To formally test that the one-quarter-ahead forecasts are, on average, correct, we simply regress the forecast error series against a constant (Holden and Peel 1990); while for the four-quarter-ahead forecasts, we also allow up to a third-order moving-average process in the corresponding regression (Diebold and Lopez 1996), to capture that the four-quarter-ahead forecasts actually reflect a path of forecasts for each quarter from the beginning of the forecast horizon. [22]
We exclude our random walk model from this analysis, since by definition it never forecasts inflation to change direction over the forecast horizon. [23]
Chong and Hendry (1986) refer to such a regression as an ‘encompassing test’. If λ = 1 then the first set of forecasts are said to encompass the second, which add no additional information; if λ = 0 then the opposite conclusion holds. If 0 < λ < 1 then neither model encompasses the other, and Chong and Hendry argue that this indicates that one should adapt one of the models, building into it elements from the other, until it does fully encompass the latter. However, there are obstacles to our proceeding in this way in the current setting, partly stemming from real-time considerations. See Appendix C for further details. [24]

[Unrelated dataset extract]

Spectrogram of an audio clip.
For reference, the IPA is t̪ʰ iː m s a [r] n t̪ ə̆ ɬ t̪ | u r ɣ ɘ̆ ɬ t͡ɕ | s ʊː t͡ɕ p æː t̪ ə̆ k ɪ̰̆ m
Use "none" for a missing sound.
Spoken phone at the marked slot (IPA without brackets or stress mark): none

Regressions (1) and (2) incorporate a number of implicit restrictions, such as that the weights on the competing sets of forecasts in each case sum to one. See Footnote 27 for a discussion, in the setting of real-time forecast combination, of the impact of relaxing these restrictions. [25]

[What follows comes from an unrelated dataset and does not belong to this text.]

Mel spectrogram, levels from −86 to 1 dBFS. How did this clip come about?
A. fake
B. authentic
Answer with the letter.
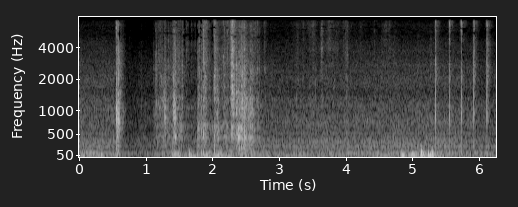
B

If we were to treat the forecasts f^{pc}, f^{ar} and f^{rw} in Regressions (3) to (6) as exogenous, then in each case the weight on the Phillips curve-based forecasts would, in fact, be significantly different from 0 at the 5 per cent level. However, these series represent constructed data which are subject to uncertainty – stemming, for example, from errors in coefficient estimation in the models used to produce them. Hence, OLS standard errors are not valid here: see West (2000). [26]

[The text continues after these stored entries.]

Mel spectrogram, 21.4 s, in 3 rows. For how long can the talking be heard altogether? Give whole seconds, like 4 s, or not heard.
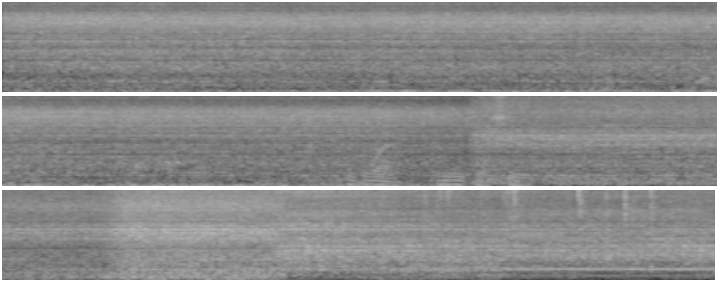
2 s.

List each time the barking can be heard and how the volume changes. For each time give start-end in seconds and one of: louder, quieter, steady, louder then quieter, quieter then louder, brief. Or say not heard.
not heard.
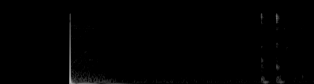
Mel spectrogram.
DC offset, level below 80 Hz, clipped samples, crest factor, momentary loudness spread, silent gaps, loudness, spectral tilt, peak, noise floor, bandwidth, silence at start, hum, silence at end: under 0.1%; -50 dBFS; under 0.1%; 36 dB; 20 LU; none; -36 LUFS; -5.5 dB/octave; -6 dBFS; -70 dBFS; 11.5 kHz; 0.7 s; none; 0.35 s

We also considered a wide range of variations to Equations (1) and (2), for the general form of our combining equations. Alternatives considered included: relaxing the constraint that the weights on the two sets of competing forecasts sum to one; allowing a constant in the regressions; and allowing for the possibility in Regression (2) that the errors ε_{t} follow a moving average process (Diebold and Lopez 1996). These alternatives were considered both separately and jointly. None of these variations, however, yielded any significant improvement in out-of-sample combined forecast accuracy (judged in RMSE terms), either for the combination of our Phillips curve and AR model-based forecasts, or our Phillips curve and random walk forecasts. [27]
Note that Figures 3 and 4 cover the truncated evaluation period 1986:Q1 to 2002:Q4, reflecting that our use of rolling regressions to determine the combining weights in each period means that we lose 10 years from the sample for which our real-time combined forecasts are available. [28]
The chief reason for the decline over 1994 is that 1983 was a year for which our real-time Phillips curve-based forecasts perform extremely well, whereas our random walk forecasts perform rather poorly (see Figure 2). Hence, as 1983 gradually drops out of the 10-year rolling window used to estimate this weight, which occurs over the course of 1994 in Figure 4, our Phillips curve-based forecasts are assessed to lose a good deal of their value as a guide to future inflation, relative to our random walk benchmark. [29]